CNBC's Jim Cramer loves the public school system, but the truth is that it can't be relied upon to teach children about money.
"If you want your children to become fluent in the language of finance, you are going to have to do it yourself," the "Mad Money" host said.
That means not waiting until after kids go to college to teach them about financial literacy. Once kids go to college, they will be bombarded by credit card offers that could seem irresistible. But, credit card debt on top of student loans could send someone into debt for decades.
"In my view, the best way to make all of this dull personal finance medicine go down is with a spoonful of stock-picking sugar," Cramer said.
Cramer recommended that parents give their children the gift of stock in a high-quality company that resonates with younger people.

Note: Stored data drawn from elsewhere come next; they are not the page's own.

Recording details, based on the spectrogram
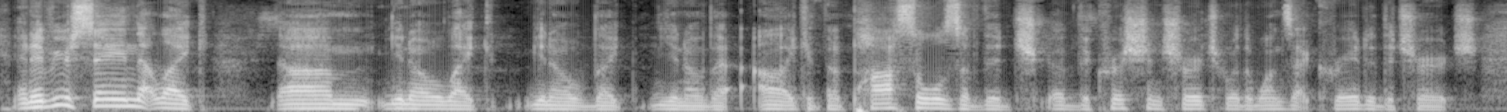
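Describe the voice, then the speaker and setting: A man's voice: lowish voice, animated, brisk, a little mellow. A man hosting a heated, informal debate, arguing in an insistent, combative and taunting way. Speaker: debate host.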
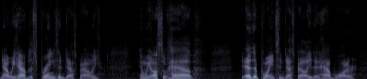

One option is Disney, which has blockbuster movie franchises like "Frozen" and "Star Wars" under its belt that resonate with younger generations, he said.
The point of getting children interested in stocks early is to have parents instill a better way to think about money. Rather than viewing cash as something to be spent, Cramer wants children to learn that money is something that can be saved and invested to create more wealth.
"If you don't want to do this for your children, do it for yourself, because kids who can manage their own finances are kids who won't be begging you for mula even after you have gone into retirement," Cramer said.
Disclosure: Cramer's charitable trust owns shares of Disney.